Went in today. First task was to find a way to hold one from the other day that I'd forgotten a cut on. And then I cut too deep. Drat.
Ran off a second solid-body and was starting to get into the groove. Set up for the finishing pass, threw on the half nut for a powered feed -- and engaged the cross-feed instead of the longitudinal. Drat. Fortunately, this time I knew I could rescue the piece as long as I didn't re-chuck it. So turned it into another full-function body. Of course, that meant bringing out a bunch of other tools, and pretty much killed the assembly line.
Then ran short of metal. Was just enough on the last bar to finish the order if I was clever. I wasn't quite clever enough. Did two passes in the wrong order. Set up for a left-handed cut, got the power feed set correctly for that. And going "backwards" must have thrown me, because when it came to the moment where you throw off the half nut and take up the motion smoothly with the traverse wheel...I grabbed the wrong wheel. Drat.
Oh, and finished the day destroying another chunk of brass stock trying to part it. At least this time I figured out a better method; just cut a v-groove where the part should happen, and hack-saw it off right in the lathe.
Next set, in progress; the solid-bodies need to be painted, the two full-function need the spring-loaded buttons installed. Unfortunately, all the primers I ran off yesterday are a trifle large; only two of those in the bag were useable. The two grenades on the right are mistakes; my original (at the old dimensions), and the one I tried to rescue and failed.

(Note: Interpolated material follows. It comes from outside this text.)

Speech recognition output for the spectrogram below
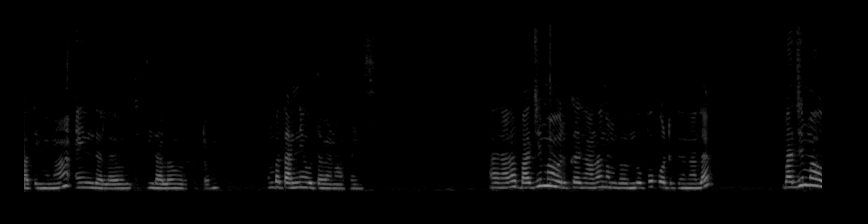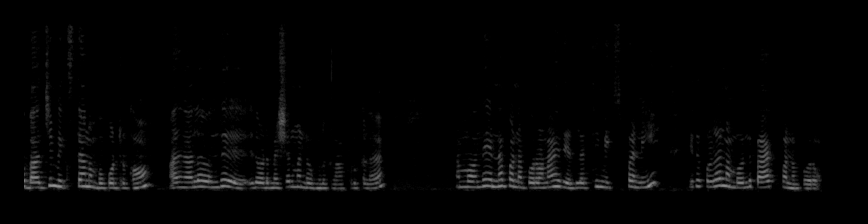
பார்த்தீங்கன்னா இந்த அளவு இந்த அளவு இருக்கட்டும். ரொம்ப தண்ணி ஊற்ற வேணாம் ஃப்ரெண்ட்ஸ் அதனால் பஜ்ஜி மாவு இருக்கிறதுனால நம்ம வந்து உப்பு போட்டிருக்கிறதுனால பஜ்ஜி மாவு பஜ்ஜி மிக்ஸ் தான் நம்ம போட்டிருக்கோம். அதனால் வந்து இதோட மெஷர்மெண்ட் உங்களுக்கு நான் கொடுக்கல. நம்ம வந்து என்ன பண்ண போகிறோன்னா இது எல்லாத்தையும் மிக்ஸ் பண்ணி இதுக்குள்ளே நம்ம வந்து பேக் பண்ண போகிறோம்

The one thing I can say is I'm starting to like that 7075. It is very springy; I have to adjust to the tools springing back on me, and dealing with chips on the rough passes is still a problem. Also, it is so tough I can't really dig the knurling in as deep as I'd like on the grenades. But on the upside, with the right feeds it makes a very shiny, hard surface. It feels tougher, and even weighs noticeably more.
I've been looking at the Suomi some more. The plasma cuts they made through the receiver left some pretty large gaps. Just welding isn't enough; I'd need to do filler welds to bridge those gaps. And it also made a total mess of the threads where the end-cap goes.
But machining is no simple task, either. There's a lot of complex slotting for the magazine well, and some big chunks of metal that need to be constructed for that, too. And it seems impossible to do without welds -- which means getting checked out on MIG, and then getting enough practice in to do them clean.